Yoga may surprise you. Many people think of yoga as being a series of “funny positions” during which you are supposed to meditate. However, there is much more involved with yoga. It is actually an umbrella word that encompasses physical discipline, religion, and several forms of philosophy.
What is Yoga?
The word “yoga” actually refers to the idea of “yoking” together the mind and the body of the practitioner. The first record of the practice of yoga dates back to the year 1500 BC in India.
In Hatha yoga, the physiology of the human body is defined in 3 categories: the physical, the subtle, and the causal. The “Self” of the person, otherwise known as the atman, is in five layers, visualized much like the layers of an onion. These five layers each have energy flowing through them. These five layers, or “sheaths” are:
- Food (the physical body, made of flesh and bone, fat, skin, and filth)
- Energy (in the form of breath – the life that animates the body)
- Mind (also includes the senses; makes the person who he is and can be changed)
- Wisdom (the intellect, influenced by senses. Can change, has no self-knowledge, and is not always present)
- Bliss (the innermost sheath, only expresses itself during deep sleep)
Besides these physical traits of the human being, there is the subtle traits, which are made up of energies that course throughout each of the layers. These energies flow throughout the layers, or sheaths, and encounter meeting points called chakras. These meeting points can become clogged or polluted, causing illness, mental distress, or any of the other problems that the human being encounters.
The Practices of Yoga
There are many different practices of yoga, as it has both Hindu and Buddhist roots. The word, itself, has multiple meanings. However, it is, in general, meant to describe the yoking together of the human body, mind, and spirit to attain balance and full awareness. The goals of this yoking may be to attain better physical health, emotional healing, or spiritual purity. The different types of yoga typically have different goals, such as those mentioned here, and others.
Yoga came to the western civilizations in the mid to late 1800s. This was during the height of the Victorian era, in which England had a presence on every continent on the planet, and the strange and unusual animals, plants, and sciences of the world were all showcased in the UK. Swami Vivekananda taught the philosophy of yoga to the era’s leading transcendentalists, such as Ralph Waldo Emerson.
Throughout the remainder of the 19th century and through the first half of the 20th century, westernized yoga focused on the transcendental feature of meditation and “getting in touch” with the “inner self”. However, the later part of the 1900s saw a growth in the physical discipline aspect of the movement.
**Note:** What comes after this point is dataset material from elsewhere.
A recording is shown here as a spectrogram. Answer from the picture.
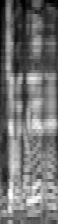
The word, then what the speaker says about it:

Since the late 20th century, yoga has been seen in the West as an excellent physical exercise and stress maintenance discipline for people of all ages and physical abilities. Fitness boot camps that feature yoga have been becoming more common over the past 10 years and are springing up all over the British countryside.